4. Familiarize yourself with sightseeing and dining options. This will save you time and guarantee you enjoyable meals throughout your journey. Be sure to talk to your travel agent for recommendations.  If you have internet access, research the area you are visiting, and print articles of interest for your trip.  Put them in a folder with your carry-on luggage, and read them on the flight over.  Fodor's or Frommer's travel guides are both excellent resources as they contain reliable restaurant ratings and suggested tour options.

5. Purchase a comprehensive travel insurance policy. Missing a vacation is bad enough.  Losing the money you paid for the vacation is even worse.  No one likes to think of calamities that can happen before or after a trip, but they do occur. Choose an insurance policy that offers protection against trip cancellation, trip interruption, missed connections, airline ticket coverage, medical expenses, emergency medical transportation, baggage, baggage delays, accidental death, and 24-hour travel assistance service.  Also, be sure to leave a copy with your family members who are not traveling with you.

6. Prepare a contact-information sheet. Leave this important document with family members who are staying behind. The contact sheet should include the names, addresses, phone numbers, faxes and email addresses for the following: your travel agent, the hotels where you’ll be staying with the dates you check in and out, flight information, and the name of your travel insurance company. Many travel agents will prepare this for you.  In addition, enclose a copy of the contact sheet in the front zipper compartment of any checked suitcases in case your bags are delayed. It's also a good idea to make photocopies of your passport and credit cards for family members.

7. Carefully select the items to go in your carry-on bag. Make sure to pack a change of clothes and important items, such as your prescription medications (make sure they are in their original containers). Along with your wallet, always keep your passport on your person when traveling. Do not pack aerosol sprays or sharp objects such as nail scissors or razors.  Include a small disposable camera and a pair of binoculars.  Streamline your cosmetic bag by cutting down on any unnecessary supplies.  Don't forget a good paperback!

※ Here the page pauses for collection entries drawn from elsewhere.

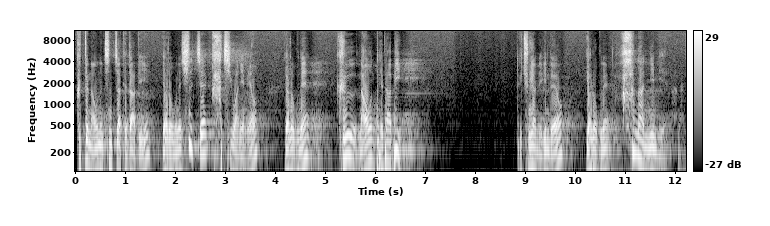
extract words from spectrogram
그때 나오는 진짜 대답이 여러분의 실제 가치관이며 여러분의 그 나온 대답이 되게 중요한 얘기인데요. 여러분의 하나님이에요. 하나님.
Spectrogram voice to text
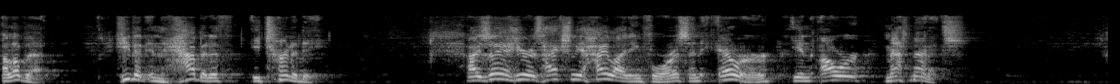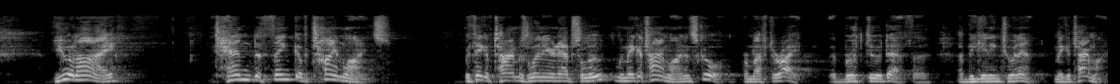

8. Think twice before packing your hair dryer. If you plan to use any electrical appliances while away, (hair dryers, curling irons, etc.) bear in mind that European voltage is twice that of American 110, and their outlets are different.  Most electronic items purchased in the US will need a power converter and adapter in order to work properly in Europe.  Hair dryers can be particularly tricky as they require a great deal of power and have been known to blow fuses in older, small hotels. If you can't live without your hair dryer, consider buying an inexpensive one in Europe or check and see if your hotel provides them.

9. Consider communications overseas.  Unfortunately, European cell phones operate on a different network than the US, so your cell phone will not work unless you have made special arrangements.  Most service providers offer service in Europe, but you will most likely have to pay an additional fee to have the service activated and pay expensive per-minute-usage charges.  Check with your cell phone provider for details concerning your individual plan.  It is also possible to rent cell phones that will work throughout Europe, a service which many overseas rental companies offer.

10. Start early!  Make a list before leaving home to remind yourself to cancel newspaper delivery, arrange for pet care, and to ask the post office to hold mail.   Make photocopies of your passport and credit cards to leave with family members or friends so they can help expedite replacement should they become lost or stolen. Be sure to set timers on lights, both upstairs and down, and check them before you leave to make sure they work.  It's also a good idea to notify your neighbors that you will be away so they can keep an eye on the house during your absence.

 

 

 

© 2006 Elm Bank Media